[Stored entries]
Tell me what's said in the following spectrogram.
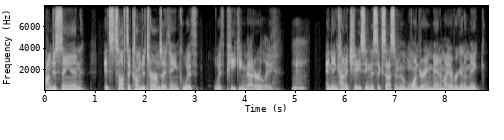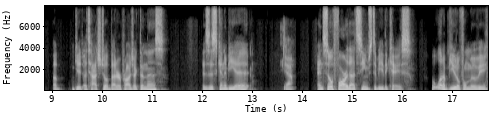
I'm just saying it's tough to come to terms. I think with with peaking that early Mhm. and then kind of chasing the success and wondering, man, am I ever going to make a get attached to a better project than this? Is this going to be it? Yeah. And so far, that seems to be the case. But what a beautiful movie.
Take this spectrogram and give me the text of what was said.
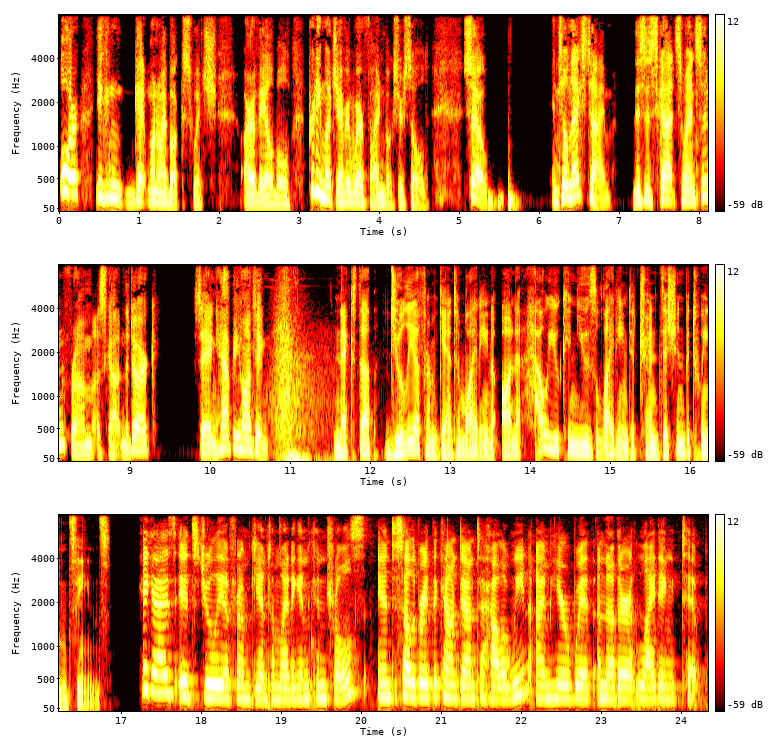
or you can get one of my books, which are available pretty much everywhere fine books are sold. So until next time. This is Scott Swenson from A Scott in the Dark saying happy haunting. Next up, Julia from Gantom Lighting on how you can use lighting to transition between scenes. Hey guys, it's Julia from Gantom Lighting and Controls, and to celebrate the countdown to Halloween, I'm here with another lighting tip.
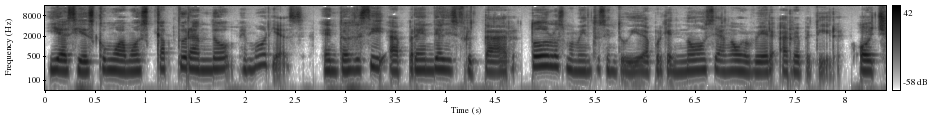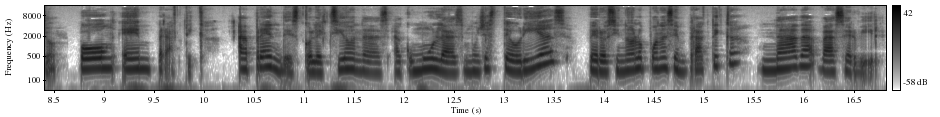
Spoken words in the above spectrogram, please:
y así es como vamos capturando memorias. Entonces sí, aprende a disfrutar todos los momentos en tu vida porque no se van a volver a repetir. 8. Pon en práctica. Aprendes, coleccionas, acumulas muchas teorías, pero si no lo pones en práctica, nada va a servir.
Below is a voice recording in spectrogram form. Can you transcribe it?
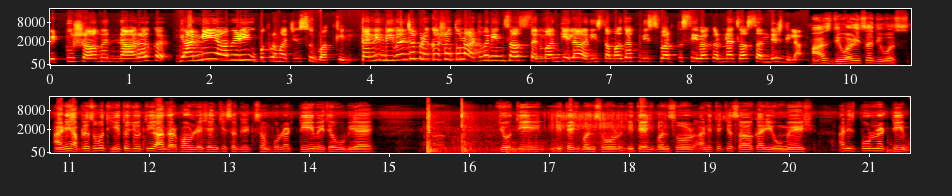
बिट्टू श्याम नारळकर यांनी यावेळी उपक्रमाची सुरुवात केली. त्यांनी दिव्यांच्या प्रकाशातून आठवणींचा सन्मान केला आणि समाजात निस्वार्थ सेवा करण्याचा संदेश दिला. आज दिवाळीचा दिवस आणि आपल्यासोबत हितज्योती आधार फाउंडेशनची सगळी संपूर्ण टीम इथे उभी आहे. ज्योती हितेश बनसोड हितेश बनसोड आणि त्याचे सहकारी उमेश आणि पूर्ण टीम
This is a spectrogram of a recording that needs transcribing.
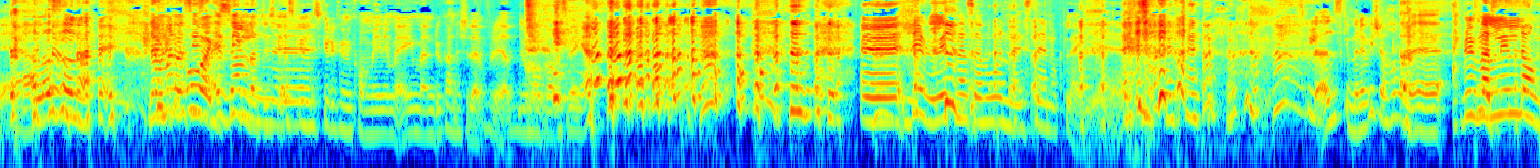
det. Eller sånn. Nei, men men si, sånn, jeg vil at du skal, jeg skulle ønske du kunne komme inn i meg, men du kan ikke det fordi at du må bare svinge. Eh, det blir litt mer sånn one night stand-opplegg. Skulle ønske, men jeg vil ikke ha det Det blir veldig lang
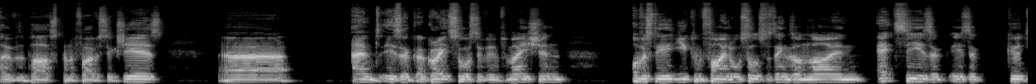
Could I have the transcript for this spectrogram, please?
over the past kind of five or six years, uh, and is a, a great source of information. Obviously, you can find all sorts of things online. Etsy is a is a good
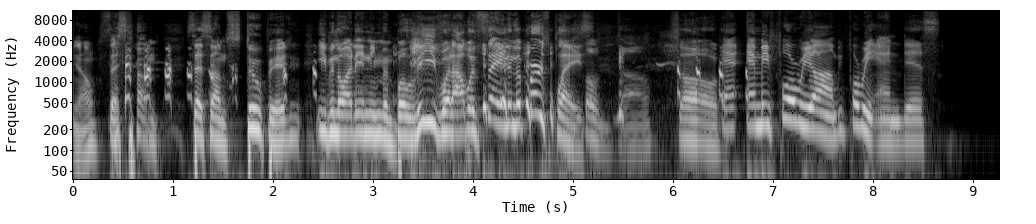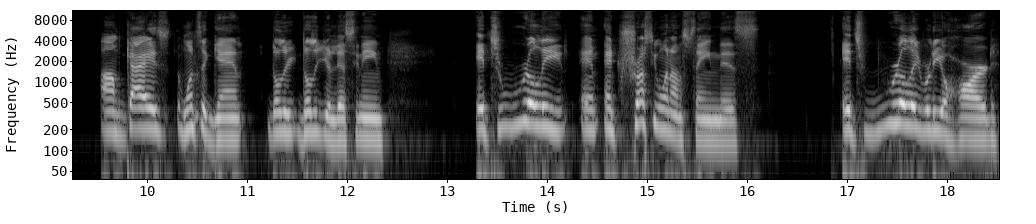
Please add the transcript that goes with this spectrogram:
you know, said something said something stupid, even though I didn't even believe what I was saying in the first place. so dumb. So and, and before we um before we end this, um guys, once again, those are, those of you listening, it's really and, and trust me when I'm saying this, it's really really hard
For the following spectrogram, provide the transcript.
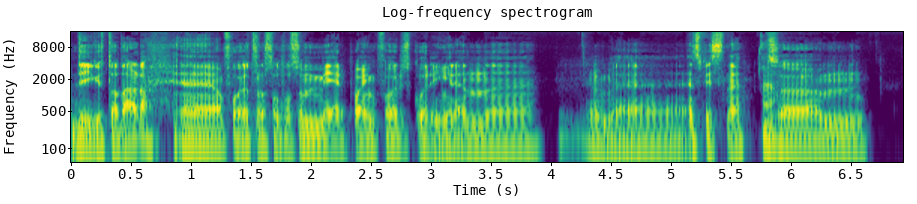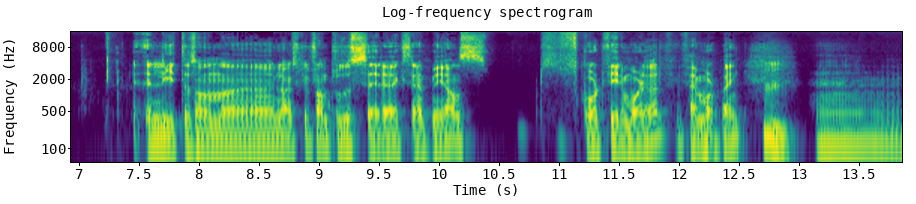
de gutta der. da. Eh, han får jo tross alt også mer poeng for skåringer enn en spissene. Ja. Så mm, en lite sånn uh, langskudd, for han produserer ekstremt mye. Han skåret fire mål i år, fem målpoeng. Mm. Eh,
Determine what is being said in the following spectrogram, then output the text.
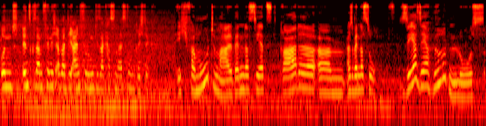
und insgesamt finde ich aber die Einführung dieser Kassenleistung richtig. Ich vermute mal, wenn das jetzt gerade, ähm, also wenn das so sehr, sehr hürdenlos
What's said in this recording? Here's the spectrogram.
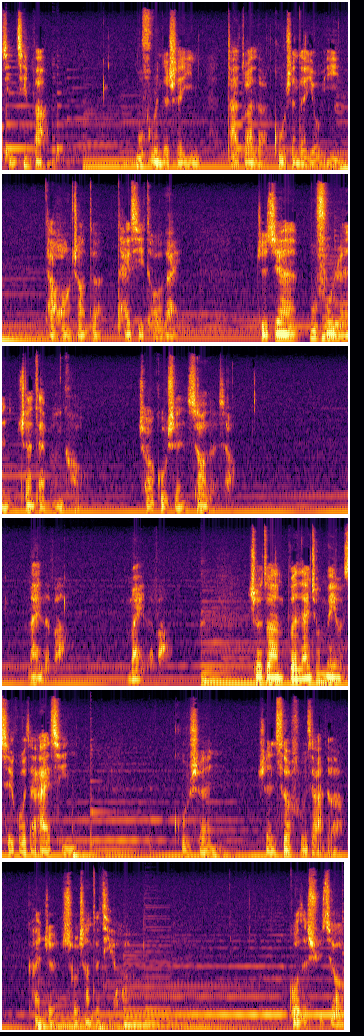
请进吧。穆夫人的声音打断了顾生的犹疑。他慌张地抬起头来，只见穆夫人站在门口，朝顾生笑了笑：“卖了吧，卖了吧。”这段本来就没有结果的爱情。顾生神色复杂的看着手上的铁盒。过了许久，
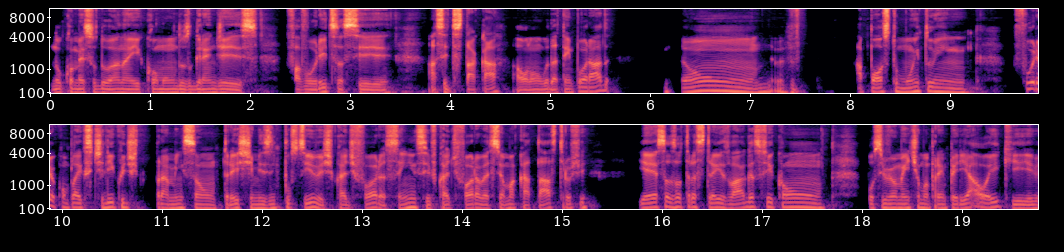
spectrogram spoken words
no começo do ano aí como um dos grandes favoritos a se, a se destacar ao longo da temporada. Então, aposto muito em Fúria, Complexity Liquid, para mim são três times impossíveis de ficar de fora, sim. Se ficar de fora vai ser uma catástrofe. E aí essas outras três vagas ficam possivelmente uma para Imperial aí, que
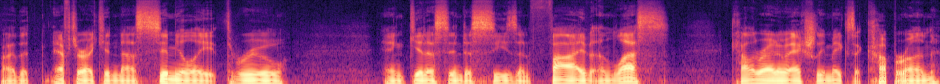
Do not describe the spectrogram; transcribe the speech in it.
by the after I can uh, simulate through and get us into season five, unless Colorado actually makes a cup run.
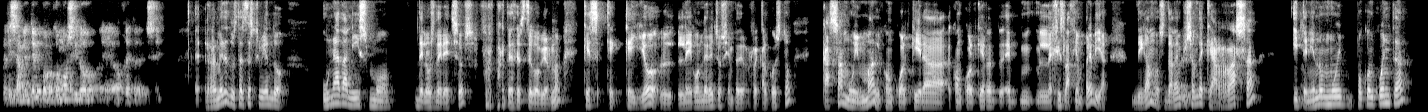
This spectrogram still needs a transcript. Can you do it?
precisamente por cómo ha sido eh, objeto de diseño. Realmente tú estás describiendo un adanismo de los derechos por parte de este gobierno, que, es, que, que yo leo en derecho, siempre recalco esto, casa muy mal con, cualquiera, con cualquier eh, legislación previa, digamos. Da la impresión de que arrasa y teniendo muy poco en cuenta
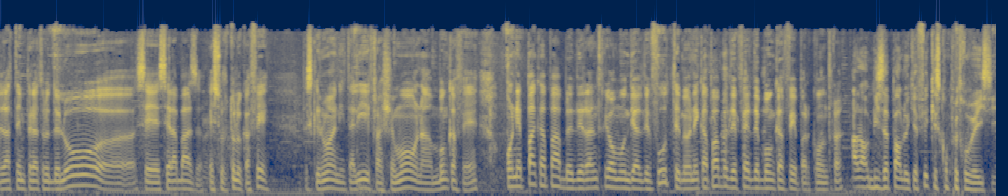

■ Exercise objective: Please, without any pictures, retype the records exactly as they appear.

■ Output:
Tell me what's said in the following spectrogram.
I'm just saying it's tough to come to terms. I think with with peaking that early Mhm. and then kind of chasing the success and wondering, man, am I ever going to make a get attached to a better project than this? Is this going to be it? Yeah. And so far, that seems to be the case. But what a beautiful movie.
Take this spectrogram and give me the text of what was said.
or you can get one of my books, which are available pretty much everywhere fine books are sold. So until next time. This is Scott Swenson from A Scott in the Dark saying happy haunting. Next up, Julia from Gantom Lighting on how you can use lighting to transition between scenes. Hey guys, it's Julia from Gantom Lighting and Controls, and to celebrate the countdown to Halloween, I'm here with another lighting tip.
Spoken words in the above spectrogram, please:
y así es como vamos capturando memorias. Entonces sí, aprende a disfrutar todos los momentos en tu vida porque no se van a volver a repetir. 8. Pon en práctica. Aprendes, coleccionas, acumulas muchas teorías, pero si no lo pones en práctica, nada va a servir.
Below is a voice recording in spectrogram form. Can you transcribe it?
बिट्टू श्याम नारळकर यांनी यावेळी उपक्रमाची सुरुवात केली. त्यांनी दिव्यांच्या प्रकाशातून आठवणींचा सन्मान केला आणि समाजात निस्वार्थ सेवा करण्याचा संदेश दिला. आज दिवाळीचा दिवस आणि आपल्यासोबत हितज्योती आधार फाउंडेशनची सगळी संपूर्ण टीम इथे उभी आहे. ज्योती हितेश बनसोड हितेश बनसोड आणि त्याचे सहकारी उमेश आणि पूर्ण टीम
This is a spectrogram of a recording that needs transcribing.
det. Eller sånn. Nei, men men si, sånn, jeg vil at du skal, jeg skulle ønske du kunne komme inn i meg, men du kan ikke det fordi at du må bare svinge. Eh, det blir litt mer sånn one night stand-opplegg. Skulle ønske, men jeg vil ikke ha det Det blir veldig lang
Could I have the transcript for this spectrogram, please?
over the past kind of five or six years, uh, and is a, a great source of information. Obviously, you can find all sorts of things online. Etsy is a is a good
Please add the transcript that goes with this spectrogram:
you know, said something said something stupid, even though I didn't even believe what I was saying in the first place. so dumb. So and, and before we um before we end this, um guys, once again, those are, those of you listening, it's really and, and trust me when I'm saying this, it's really really hard
For the following spectrogram, provide the transcript.
de gutta der. da. Eh, han får jo tross alt også mer poeng for skåringer enn en spissene. Ja. Så mm, en lite sånn uh, langskudd, for han produserer ekstremt mye. Han skåret fire mål i år, fem målpoeng. Mm. Eh,
Determine what is being said in the following spectrogram, then output the text.
und insgesamt finde ich aber die Einführung dieser Kassenleistung richtig. Ich vermute mal, wenn das jetzt gerade, ähm, also wenn das so sehr, sehr hürdenlos
What's said in this recording? Here's the spectrogram.
请进吧。穆夫人的声音打断了顾生的犹疑。他慌张地抬起头来，只见穆夫人站在门口，朝顾生笑了笑：“卖了吧，卖了吧。”这段本来就没有结果的爱情。顾生神色复杂的看着手上的铁盒。过了许久，
spectrogram spoken words
no começo do ano aí como um dos grandes favoritos a se, a se destacar ao longo da temporada. Então, aposto muito em Fúria, Complexity Liquid, para mim são três times impossíveis de ficar de fora, sim. Se ficar de fora vai ser uma catástrofe. E aí essas outras três vagas ficam possivelmente uma para Imperial aí, que
Do not describe the spectrogram; transcribe the speech in it.
by the after I can uh, simulate through and get us into season five, unless Colorado actually makes a cup run.
This spectrogram still needs a transcript. Can you do it?
precisamente por cómo ha sido eh, objeto de diseño. Realmente tú estás describiendo un adanismo de los derechos por parte de este gobierno, que, es, que, que yo leo en derecho, siempre recalco esto, casa muy mal con, cualquiera, con cualquier eh, legislación previa, digamos. Da la impresión de que arrasa y teniendo muy poco en cuenta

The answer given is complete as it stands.